Looney Labs Gen Con Booth

Given the many different flavors of Fluxx on the rack beside me, I can’t resist asking Kristin, “Where does Andy get the ideas for all of these? Like, what makes him wake up and say ‘I want to make a Chemistry Fluxx’? What kind of process do you go through to settle on a new title? Does he have a really good handle on all these subjects already, or does he go on a deep dive into a rabbit hole to learn everything he can before deciding ‘THIS is the new project’?” Kristin laughed a little and said, “Sometimes they are things that he loves, so he makes a game to share that love. But sometimes it’s something that a partner of ours has the license to, asking if it can be made into Fluxx, and he says, ‘Uh, I guess I can spend the next six weeks watching all of Spongebob Squarepants…’” I cracked up. She continued, “I mean we were kind of aware of Spongebob, our nephew was a big fan, but he wasn’t immersed in the story. So for the next month and a half, two months, every tv was playing Spongebob Squarepants. And when he was working on Back to the Future Chrononauts, it was the same thing. Those three movies were literally on loops in my house.
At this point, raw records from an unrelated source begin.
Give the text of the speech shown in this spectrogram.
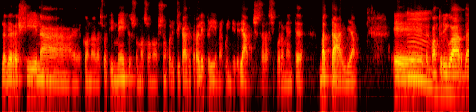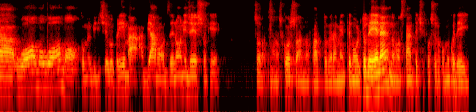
la Verrascina eh, con la sua teammate insomma, sono, sono qualificate tra le prime, quindi vediamo, ci sarà sicuramente battaglia. Mm. Per quanto riguarda uomo-uomo, come vi dicevo prima, abbiamo Zenone e Gesso che insomma, l'anno scorso hanno fatto veramente molto bene, nonostante ci fossero comunque dei,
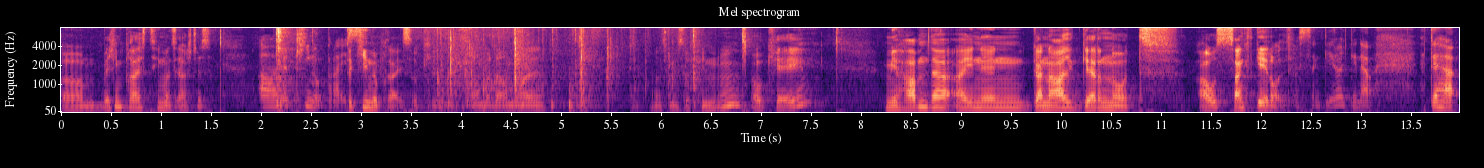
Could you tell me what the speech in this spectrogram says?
Ähm, welchen Preis ziehen wir als erstes? Uh, der Kinopreis. Der Kinopreis, okay. Schauen wir da mal, was wir so finden. Okay. Wir haben da einen Ganal Gernot aus St. Gerold. Aus St. Gerold, genau. Der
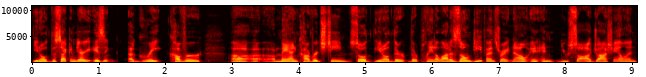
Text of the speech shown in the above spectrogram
you know, the secondary isn't a great cover. Uh, a, man coverage team, so you know they're they're playing a lot of zone defense right now, and, and you saw Josh Allen,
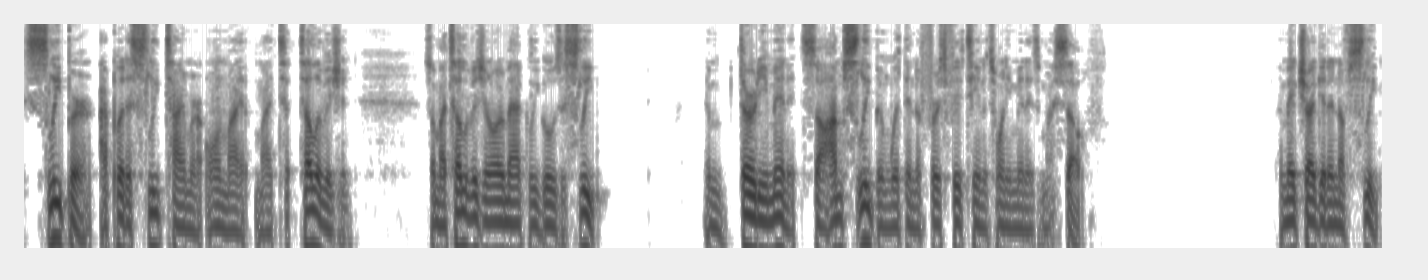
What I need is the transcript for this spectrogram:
sleeper. I put a sleep timer on my my t- television, so my television automatically goes to sleep in 30 minutes. So I'm sleeping within the first 15 to 20 minutes myself. I make sure I get enough sleep.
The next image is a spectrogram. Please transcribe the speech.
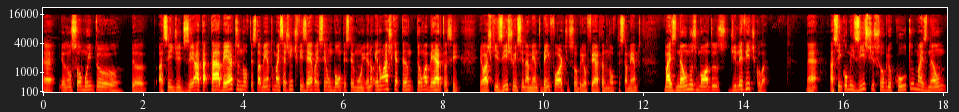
É, eu não sou muito uh, assim de dizer, ah, tá, tá, aberto no Novo Testamento, mas se a gente fizer vai ser um bom testemunho. Eu não, eu não acho que é tão, tão aberto assim. Eu acho que existe um ensinamento bem forte sobre oferta no Novo Testamento, mas não nos modos de Levítico lá. Né? Assim como existe sobre o culto, mas não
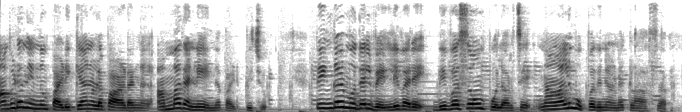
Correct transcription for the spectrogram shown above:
അവിടെ നിന്നും പഠിക്കാനുള്ള പാഠങ്ങൾ അമ്മ തന്നെ എന്നെ പഠിപ്പിച്ചു. തിങ്കൾ മുതൽ വെള്ളി വരെ ദിവസവും പുലർച്ചെ നാല് മുപ്പതിനാണ് ക്ലാസ്.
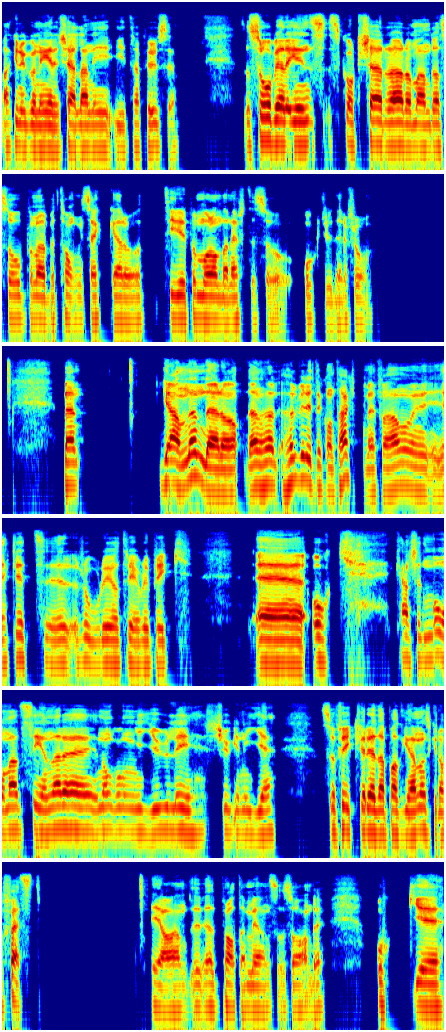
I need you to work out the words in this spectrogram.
man kunde gå ner i källaren i, i trapphuset. Så sov jag i en skottkärra, de andra sov på några betongsäckar och tidigt på morgonen efter så åkte vi därifrån. Men grannen där då, den höll, höll vi lite kontakt med för han var en jäkligt eh, rolig och trevlig prick. Eh, och kanske en månad senare, någon gång i juli 2009, så fick vi reda på att grannen skulle ha fest. Ja, jag pratade med honom så sa han det. Och eh,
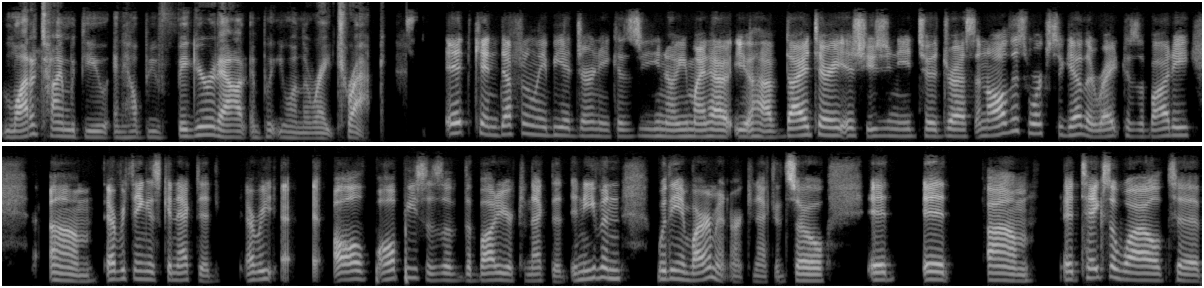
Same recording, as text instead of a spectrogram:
lot of time with you and help you figure it out and put you on the right track it can definitely be a journey because you know you might have you have dietary issues you need to address and all this works together right because the body um everything is connected every all all pieces of the body are connected and even with the environment are connected so it it um it takes a while to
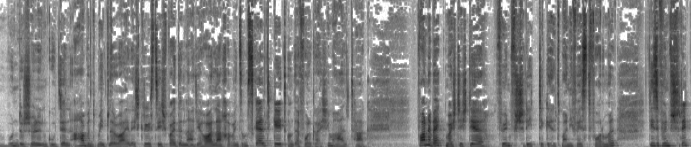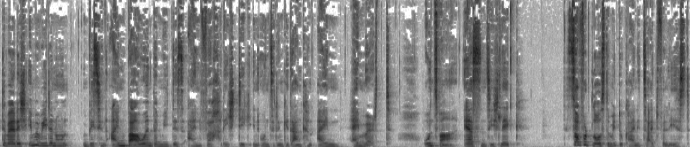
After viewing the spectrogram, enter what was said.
Wunderschönen guten Abend mittlerweile. Ich grüße dich bei der Nadja Horlacher, wenn es ums Geld geht und erfolgreich im Alltag. Vorneweg möchte ich dir fünf Schritte Geldmanifestformel. Diese fünf Schritte werde ich immer wieder nun ein bisschen einbauen, damit es einfach richtig in unseren Gedanken einhämmert. Und zwar, erstens, ich lege sofort los, damit du keine Zeit verlierst,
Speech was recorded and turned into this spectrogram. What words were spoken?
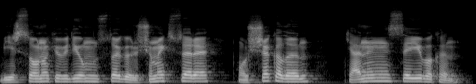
Bir sonraki videomuzda görüşmek üzere. Hoşçakalın. Kendinize iyi bakın.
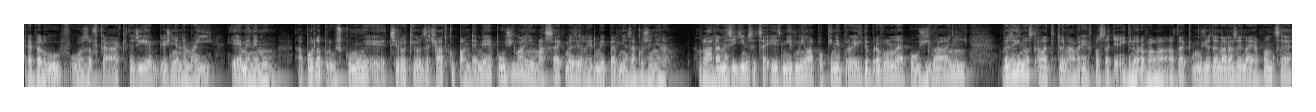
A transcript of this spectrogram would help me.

It gets kinda weird, but sometimes his job is just to watch cartoons.”

“Sometimes the fans push for an idea, and he has to figure out how to implement it. Like with Zombie Fluxx, he just couldn’t wrap his brain around how to do it for a long, long time, until finally, he does. That’s how he invented Creepers. Because nobody WANTS a zombie. A creeper completely changes how the game works.”

And it surely works well, given the thirty-odd versions beside me. I have a good half dozen Fluxx titles myself, so I perused the boxes as Kristin cleaned up Around the World Fluxx. We chatted about our celebration when they finally got the licensing to Doctor Who Fluxx (“that took me YEARS!” she told me). Then she handed me Star Trek Chrono-Trek. “If you like time travel games, and you’re a Trekkie, you have to try this one.”

I do enjoy some Trek, but my knowledge has some serious gaps. The Chrononauts original game has a timeline of events during the twentieth century. Star Trek Chrono-Trek is based on various Star Trek storylines, from The Original Series and the movies, up to about 2018-19. Released just before the new Picard series, she told me. The timeline of Trek history here has the crews of different shows visiting each other in this game. Made by a hardcore Trekkie, Kristin called it a love letter to the Trek universe. She said I don’t have to be a pro in knowledge to get it, but the consummate Trekkie will appreciate it on so many levels. So, I brought this game home to try with some Trekkie friends who have watched the older stuff much more recently than I have, and we will share our thoughts on that soon with you.

A huge thanks to Kristin for spending time to talk to me at Gen Con, and we’ll have some reviews of the games I received coming up as I get a chance to play through them and share my thoughts about them with you all soon; I’ve got a review of Fluxx: The Board Game coming soon, as well, so look forward to that as well!